# Writing a fourth order Runga Kutta solver for a vibrations problem in Python (Part 3)

## April 13, 2017 by Ritchie Vink

This post continues where part 2 ended. The Runga Kutta algorithm described in last post is only able to solve first order differential equations.

The differential equation (de) for a single mass spring vibrations problem is a second order de.

$mu'' + cu' + ku = F$

Note that in this equation:

u” = acceleration a

u’ = velocity v

u = displacement

Before we can solve it with a Runga Kutta algorithm we must rewrite the base equation to a system of two first order ode’s.

Rewrite:

$u' = v$
$v' = \frac{1}{m}(F - cv - ku)$

Now there a set of coupled ode’s. Both need to be solved together. The solution of both ode’s is determined by:

$u_{i+1} = u_{i} + \frac{h}{6}(v_{1} + 2v_{2} + 2v_{3} + v_{4})$
$v_{i+1} = v_{i} + \frac{h}{6}(a_{1} + 2a_{2} + 2a_{3} + a_{4})$

Where v1 - v4 and a1 - a4 are determined as described in the table below. Note that:

$f(t, u, v) = v' = \frac{1}{m}(F - cv - ku)$
Column values t u v a
t1, u1, v1, a1 ti ti vi f(t1, u1, v1)
t2, u2, v2, a2 ti + h/2 ti + v1h/2 vi + a1h/2 f(t2, u2, v2)
t3, u3, v3, a3 ti + h/2 ti + v2h/2 vi + a2h/2 f(t3, u3, v3)
t4, u4, v4, a4 ti + h ti + v3h vi + a3h f(t4, u4, v4)

## Code

If we make this in python we get the function below. The input is an array with time values; t. We set the displacement and velocity at the first value of the times array.

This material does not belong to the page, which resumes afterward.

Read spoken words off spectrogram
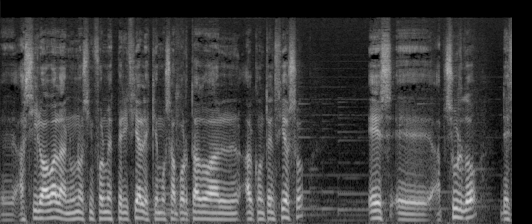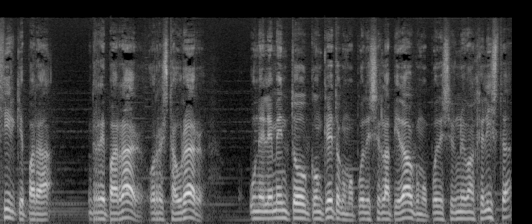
eh, así lo avalan unos informes periciales que hemos aportado al, contencioso, es eh, absurdo decir que para reparar o restaurar un elemento concreto como puede ser la piedad o como puede ser un evangelista,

Furthermore we pass the mass, the damping and the spring stiffness of the system.


def runga_kutta_vibrations(t, u0, v0, m, c, k, force):
"""
:param t: (list/ array)
:param u0: (flt)u at t
:param v0: (flt) v at t.
:param m:(flt) Mass.
:param c: (flt) Damping.
:param k: (flt) Spring stiffness.
:param force: (list/ array) Force acting on the system.
:return: (tpl) (displacement u, velocity v)
"""

u = np.zeros(t.shape)
v = np.zeros(t.shape)
u = u0
v = v0
dt = t - t

# Returns the acceleration a
def func(u, V, force):
return (force - c * V - k * u) / m

for i in range(t.size - 1):
# F at time step t / 2
f_t_05 = (force[i + 1] - force[i]) / 2 + force[i]

u1 = u[i]
v1 = v[i]
a1 = func(u1, v1, force[i])
u2 = u[i] + v1 * dt / 2
v2 = v[i] + a1 * dt / 2
a2 = func(u2, v2, f_t_05)
u3 = u[i] + v2 * dt / 2
v3 = v[i] + a2 * dt / 2
a3 = func(u3, v3, f_t_05)
u4 = u[i] + v3 * dt
v4 = v[i] + a3 * dt
a4 = func(u4, v4, force[i + 1])
u[i + 1] = u[i] + dt / 6 * (v1 + 2 * v2 + 2 * v3 + v4)
v[i + 1] = v[i] + dt / 6 * (a1 + 2 * a2 + 2 * a3 + a4)

return u, v


Lets say we have got a mass spring system with the following parameters:

• Mass m = 10 kg
• Stiffness k = 50 N/m
• Viscous damping c = 5 Ns/m

On this system we are going to apply a short pulse. The force on the system is described by the following array:


n = 1000
t = np.linspace(0, 10, n)
force = np.zeros(n)

for i in range(100, 150):
a = np.pi / 50 * (i - 100)
force[i] = np.sin(a)


It is an array of zeros for most of the time values t. Only a small part off the array will be a peak. Now we are going to define the parameters of the system, call the runga_kutta_vibrations function and plot the result together with the force.

# Parameters of the mass spring system
m = 10
k = 50
c = 5

u, v = runga_kutta_vibrations(t, 0, 0, m, c, k, force)

# Plot the result
fig, ax1 = plt.subplots()
l1 = ax1.plot(t, v, color='b', label="displacement")
ax2 = ax1.twinx()
l2 = ax2.plot(t, force, color='r', label="force")

lines = l1 + l2
plt.legend(lines, [l.get_label() for l in lines])
plt.show()